Often I am asked, “What are the most influential books in your life?” While the Bible is obviously the most influential book in my life, I offer twenty-five more that should be required reading for every Christ-follower. Some titles do not include reviews, since I read these before my blogging days.
# 1 THE DOCTRINE OF GOD – John Frame
The most influential book in my life, outside of Scripture
# 2 TOTAL TRUTH – Nancy Pearcey
One of the most important books of the 21st century.
# 3 THE PLEASURES OF GOD – John Piper
This book taught me above all that God is delighted to be God.
# 4 THE SOVEREIGNTY OF GOD – A.W. Pink
An absolutely foundational book that deserves to be read and re-read.
The Most Misused Verses in the Bible is my latest read.

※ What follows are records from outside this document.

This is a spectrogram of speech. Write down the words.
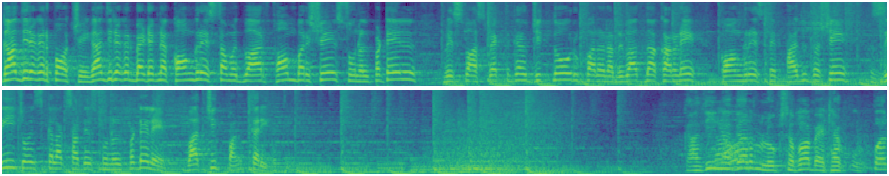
ગાંધીનગર પહોંચે. ગાંધીનગર બેઠકના કોંગ્રેસના ઉમેદવાર ફોર્મ ભરશે. સોનલ પટેલ વિશ્વાસ વ્યક્ત કર્યો. જીતનો, રૂપાલાના વિવાદના કારણે કોંગ્રેસને ફાયદો થશે. ઝી ચોવીસ કલાક સાથે સોનલ પટેલે વાતચીત પણ કરી હતી. ગાંધીનગર લોકસભા બેઠક ઉપર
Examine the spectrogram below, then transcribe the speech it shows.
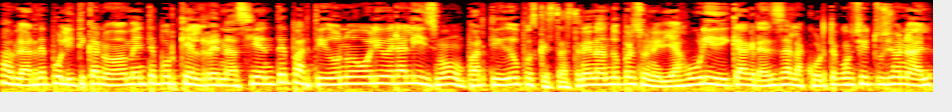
hablar de política nuevamente porque el renaciente Partido Nuevo Liberalismo, un partido pues que está estrenando personería jurídica gracias a la Corte Constitucional,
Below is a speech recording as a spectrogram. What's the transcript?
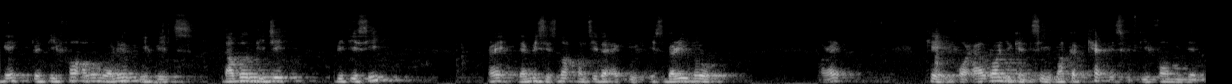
Okay, 24 hour volume, if it's double digit BTC, right, that means it's not considered active. It's very low. All right. Okay, for Elrond, you can see market cap is 54 million.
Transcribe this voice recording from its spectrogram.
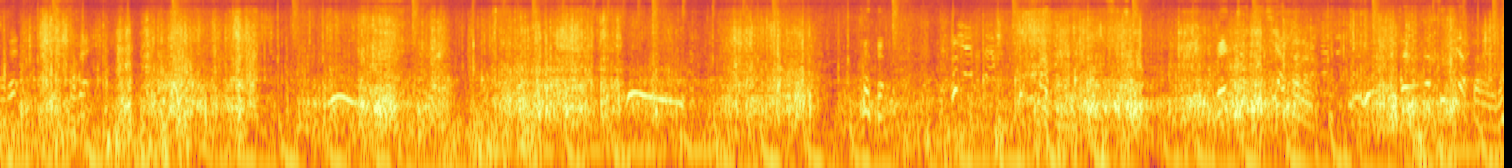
壁壁めっちゃ土やったなめちゃめちゃ土やったな今。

I’m only 6 chapters into the book, but the thing I am learning most is that there is a principal in the Bible and it is very similar to the 3 Laws of Real Estate (Location, Location, Location). The Law in the Bible is Context, Context, CONTEXT!
Some of the verses covered are Romans 8:28, Jeremiah 29:11, Matthew 7:1, Matthew 18:20 (which was the most enlightening to me so far and I will touch on below), and many others.
I’ve read Matthew 18 twice this year going through the reading plan I use (Professor Horners System) and I’ve heard verse 20 talked about, used in prayer, and preached on multiple times, but never really read it in the context of Church Discipline like Jesus is talking about in this section. Jesus sandwiches Matthew 18:15-20 between two parables, one regarding the lost sheep and the other regarding the unforgiving servant. Jesus is saying He will be present among his disciples as they seek unity in rendering decisions, which is understood also as an affirmation of His omnipresence. This is the abbreviated version of what Eric Bargerhuff talks about in this chapter. But I don’t think I’ve ever heard this passage preached on or taught on in that light. Usually it’s presented in the context of two or three people praying together or congregated together in fellowship that Jesus is in their midst, and that is true, but not in context.
While this is not a book I would label as a “Must Read,” I would definitely give it a “Should Read” label for no other reason than I have heard all of the verses that I’ve read about in this book so far misused and take way out of their actual context, and I’m pretty sure that if you have sat in church for any length of time, you have too.